** INFORMATION PROVIDED follows **

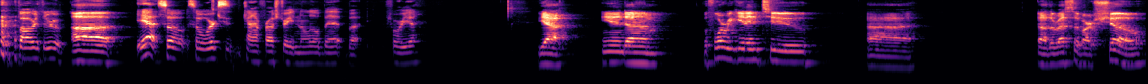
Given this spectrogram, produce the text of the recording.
Power through. Uh, Yeah, so so work's kind of frustrating a little bit, but for you. yeah, and um, before we get into uh, uh, the rest of our show,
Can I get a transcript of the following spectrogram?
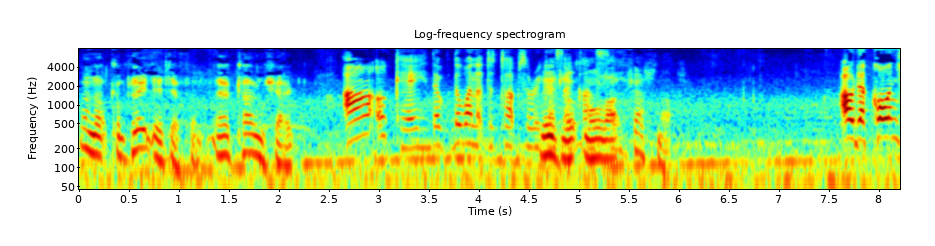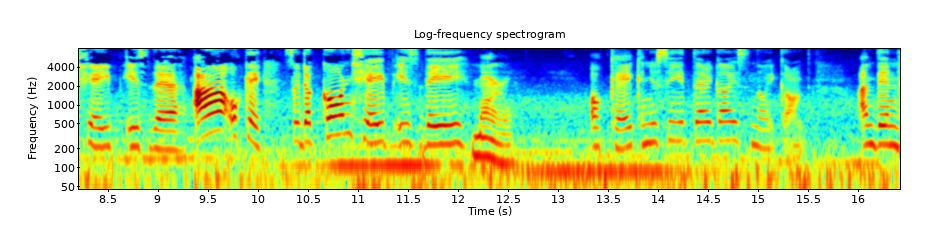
Well, not completely different. They're cone shaped. Ah, okay. The, the one at the top, sorry guys, These I look more see. like chestnuts. Oh, the cone shape is the... Ah, okay. So the cone shape is the... Male. Okay, can you see it there, guys? No, you can't. And then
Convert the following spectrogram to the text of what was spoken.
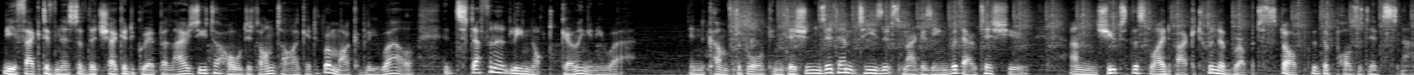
The effectiveness of the checkered grip allows you to hold it on target remarkably well, it's definitely not going anywhere. In comfortable conditions it empties its magazine without issue, and shoots the slide back to an abrupt stop with a positive snap.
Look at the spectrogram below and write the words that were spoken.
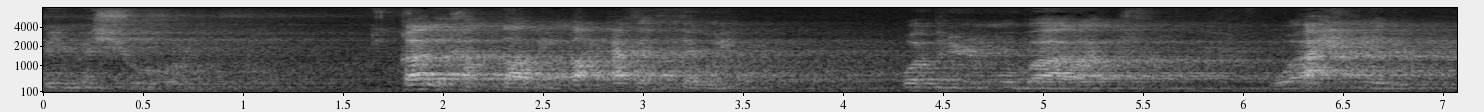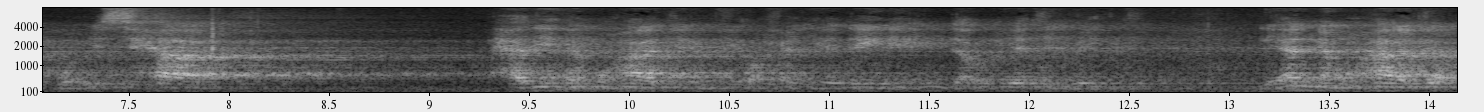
بالمشهور. قال الخطابي ضعف الثوري وابن المبارك. وأحمد وإسحاق حديث مهاجر في رفع اليدين عند رؤية البيت لأن مهاجر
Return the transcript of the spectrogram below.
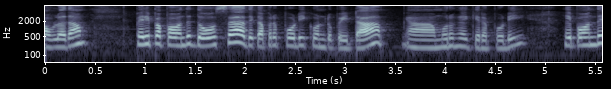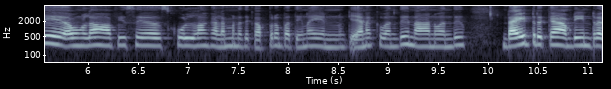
அவ்வளோதான் பெரிய பாப்பா வந்து தோசை அதுக்கப்புறம் பொடி கொண்டு போயிட்டா. முருங்கைக்கீரை பொடி. இப்போ வந்து அவங்களாம் ஆஃபீஸு ஸ்கூல்லாம் கிளம்புனதுக்கு அப்புறம் பார்த்திங்கன்னா எனக்கு எனக்கு வந்து நான் வந்து டயட் இருக்கேன் அப்படின்ற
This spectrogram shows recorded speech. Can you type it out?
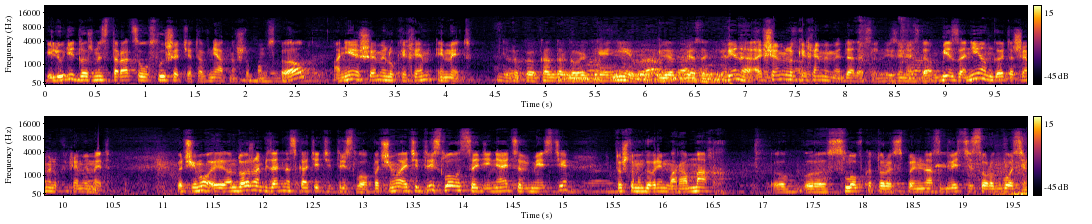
и люди должны стараться услышать это внятно, чтобы он сказал «Они Ашем Элукихем Эмет». Кандар говорит не они, без, они. Верно, Ашем Элукихем Эмет, да, да, извиняюсь, да. Без они он говорит Ашем Элукихем Эмет. Почему? И Он должен обязательно сказать эти три слова. Почему? Эти три слова соединяются вместе. То, что мы говорим рамах э, э, слов, которые вспоминаются 248,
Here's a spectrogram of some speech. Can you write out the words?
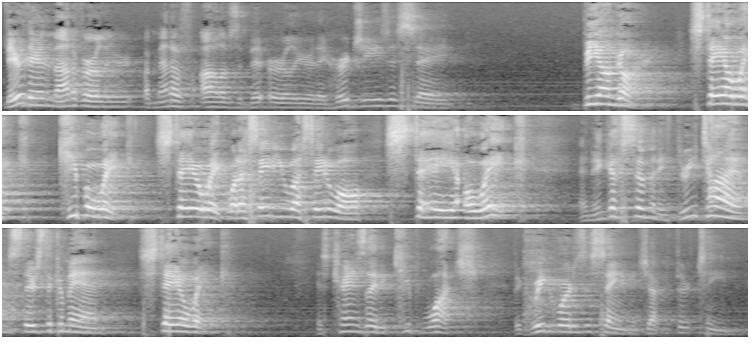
they were there in the Mount of, earlier, Mount of Olives a bit earlier. They heard Jesus say, Be on guard, stay awake, keep awake, stay awake. What I say to you, I say to all, stay stay awake. And in Gethsemane, three times there's the command, stay awake. It's translated, keep watch. The Greek word is the same in chapter 13.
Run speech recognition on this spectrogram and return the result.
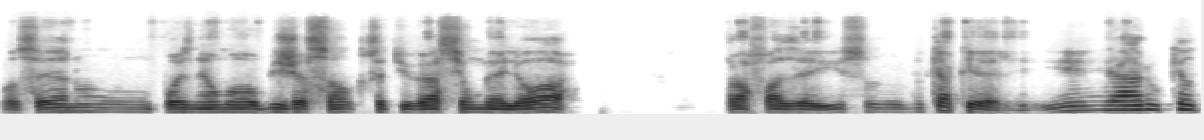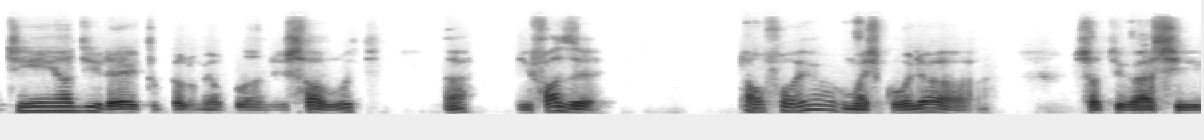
Você não pôs nenhuma objeção que você tivesse um melhor para fazer isso do que aquele. E era o que eu tinha direito pelo meu plano de saúde né, de fazer. Então foi uma escolha. Se eu tivesse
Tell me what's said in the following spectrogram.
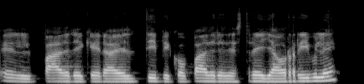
el padre que era el típico padre de estrella horrible,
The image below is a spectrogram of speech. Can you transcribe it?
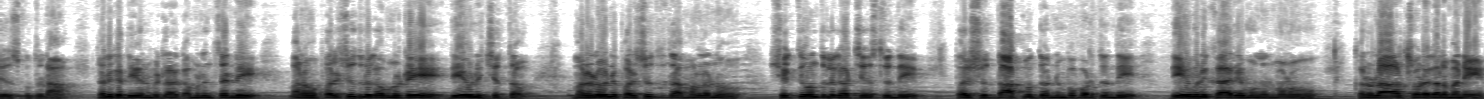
చేసుకుంటున్నాం. కనుక దేవుని బిడ్డ గమనించండి మనము పరిశుద్ధులుగా ఉండటే దేవుని చిత్తం. మనలోని పరిశుద్ధత మనలను శక్తివంతులుగా చేస్తుంది. పరిశుద్ధాత్మతో నింపబడుతుంది. దేవుని కార్యములను మనం కనులా చూడగలమని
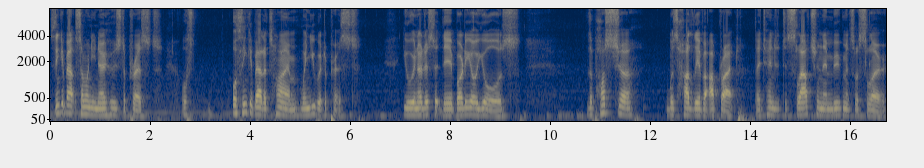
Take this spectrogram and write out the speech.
Think about someone you know who's depressed, or, th- or think about a time when you were depressed you will notice that their body or yours, the posture was hardly ever upright. They tended to slouch and their movements were slow.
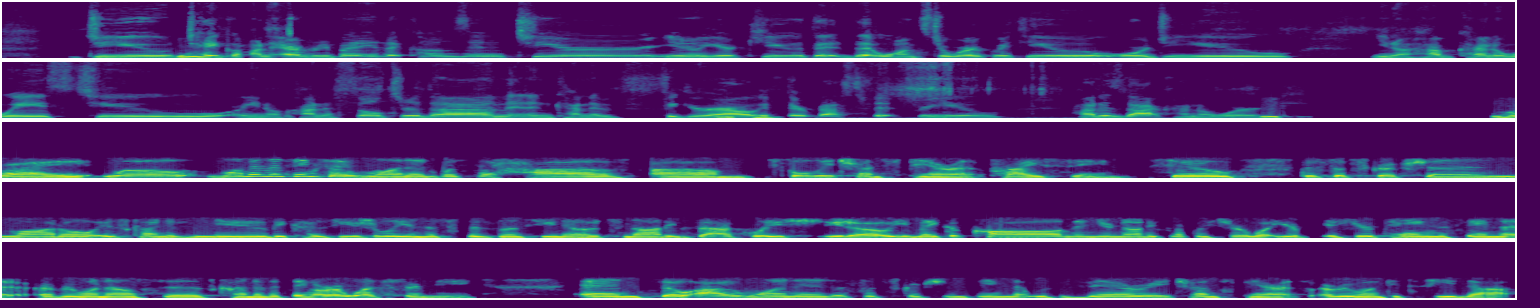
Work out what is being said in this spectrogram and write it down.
do you mm. take on everybody that comes into your you know your queue that that wants to work with you or do you you know have kind of ways to you know kind of filter them and kind of figure out mm-hmm. if they're best fit for you how does that kind of work mm-hmm. Right. Well, one of the things I wanted was to have um, fully transparent pricing. So the subscription model is kind of new because usually in this business, you know, it's not exactly, you know, you make a call and then you're not exactly sure what you're, if you're paying the same that everyone else is kind of a thing, or it was for me. And so I wanted a subscription thing that was very transparent so everyone could see that.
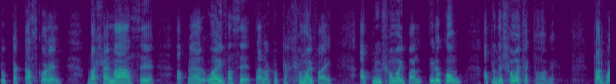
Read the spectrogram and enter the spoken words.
টুকটাক কাজ করেন, বাসায় মা আছে, আপনার ওয়াইফ আছে, তারা টুকটাক সময় পায়, আপনিও সময় পান, এরকম আপনাদের সময় থাকতে হবে। তারপর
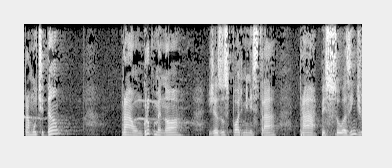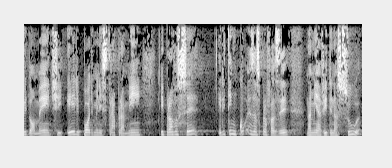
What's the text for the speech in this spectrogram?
para a multidão, para um grupo menor, Jesus pode ministrar para pessoas individualmente, Ele pode ministrar para mim e para você. Ele tem coisas para fazer na minha vida e na sua.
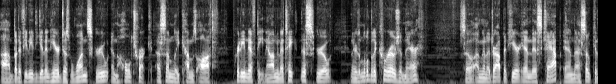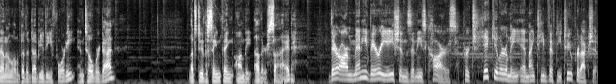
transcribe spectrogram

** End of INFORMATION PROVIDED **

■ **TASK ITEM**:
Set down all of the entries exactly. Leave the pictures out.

■ **ANSWER SECTION**:
Given this spectrogram, produce the text of the recording.
Power through. Uh, Yeah, so so work's kind of frustrating a little bit, but for you. yeah, and um, before we get into uh, uh, the rest of our show,
Can I get a transcript of the following spectrogram?
Well, not completely different. They're cone shaped. Ah, okay. The, the one at the top, sorry guys, These I look more see. like chestnuts. Oh, the cone shape is the... Ah, okay. So the cone shape is the... Male. Okay, can you see it there, guys? No, you can't. And then
Convert the following spectrogram to the text of what was spoken.
The effectiveness of the checkered grip allows you to hold it on target remarkably well, it's definitely not going anywhere. In comfortable conditions it empties its magazine without issue, and shoots the slide back to an abrupt stop with a positive snap.
Look at the spectrogram below and write the words that were spoken.
بالمشهور. قال الخطابي ضعف الثوري وابن المبارك. وأحمد وإسحاق حديث مهاجر في رفع اليدين عند رؤية البيت لأن مهاجر
Return the transcript of the spectrogram below.
அவ்வளோதான் பெரிய பாப்பா வந்து தோசை அதுக்கப்புறம் பொடி கொண்டு போயிட்டா. முருங்கைக்கீரை பொடி. இப்போ வந்து அவங்களாம் ஆஃபீஸு ஸ்கூல்லாம் கிளம்புனதுக்கு அப்புறம் பார்த்திங்கன்னா எனக்கு எனக்கு வந்து நான் வந்து டயட் இருக்கேன் அப்படின்ற
This spectrogram shows recorded speech. Can you type it out?
и люди должны стараться услышать это внятно, чтобы он сказал «Они Ашем Элукихем Эмет». Кандар говорит не они, без, они. Верно, Ашем Элукихем Эмет, да, да, извиняюсь, да. Без они он говорит Ашем Элукихем Эмет. Почему? И Он должен обязательно сказать эти три слова. Почему? Эти три слова соединяются вместе. То, что мы говорим рамах э, э, слов, которые вспоминаются 248,
Here's a spectrogram of some speech. Can you write out the words?
they were there in the Mount of, earlier, Mount of Olives a bit earlier. They heard Jesus say, Be on guard, stay awake, keep awake, stay awake. What I say to you, I say to all, stay stay awake. And in Gethsemane, three times there's the command, stay awake. It's translated, keep watch. The Greek word is the same in chapter 13.
Run speech recognition on this spectrogram and return the result.
Você não pôs nenhuma objeção que você tivesse um melhor para fazer isso do que aquele. E era o que eu tinha direito pelo meu plano de saúde né, de fazer. Então foi uma escolha. Se eu tivesse
Tell me what's said in the following spectrogram.
el padre que era el típico padre de estrella horrible,
The image below is a spectrogram of speech. Can you transcribe it?
చేసుకుంటున్నాం. కనుక దేవుని బిడ్డ గమనించండి మనము పరిశుద్ధులుగా ఉండటే దేవుని చిత్తం. మనలోని పరిశుద్ధత మనలను శక్తివంతులుగా చేస్తుంది. పరిశుద్ధాత్మతో నింపబడుతుంది. దేవుని కార్యములను మనం కనులా చూడగలమని
Take this spectrogram and write out the speech.
Think about someone you know who's depressed, or, th- or think about a time when you were depressed you will notice that their body or yours, the posture was hardly ever upright. They tended to slouch and their movements were slow.
Work out what is being said in this spectrogram and write it down.
do you mm. take on everybody that comes into your you know your queue that that wants to work with you or do you you know have kind of ways to you know kind of filter them and kind of figure out mm-hmm. if they're best fit for you how does that kind of work mm-hmm. Right. Well, one of the things I wanted was to have um, fully transparent pricing. So the subscription model is kind of new because usually in this business, you know, it's not exactly, you know, you make a call and then you're not exactly sure what you're, if you're paying the same that everyone else is kind of a thing, or it was for me. And so I wanted a subscription thing that was very transparent so everyone could see that.
Read the spectrogram and enter the spoken words.
টুকটাক কাজ করেন, বাসায় মা আছে, আপনার ওয়াইফ আছে, তারা টুকটাক সময় পায়, আপনিও সময় পান, এরকম আপনাদের সময় থাকতে হবে। তারপর
What's the text for the speech in this spectrogram?
para a multidão, para um grupo menor, Jesus pode ministrar para pessoas individualmente, Ele pode ministrar para mim e para você. Ele tem coisas para fazer na minha vida e na sua.
transcribe spectrogram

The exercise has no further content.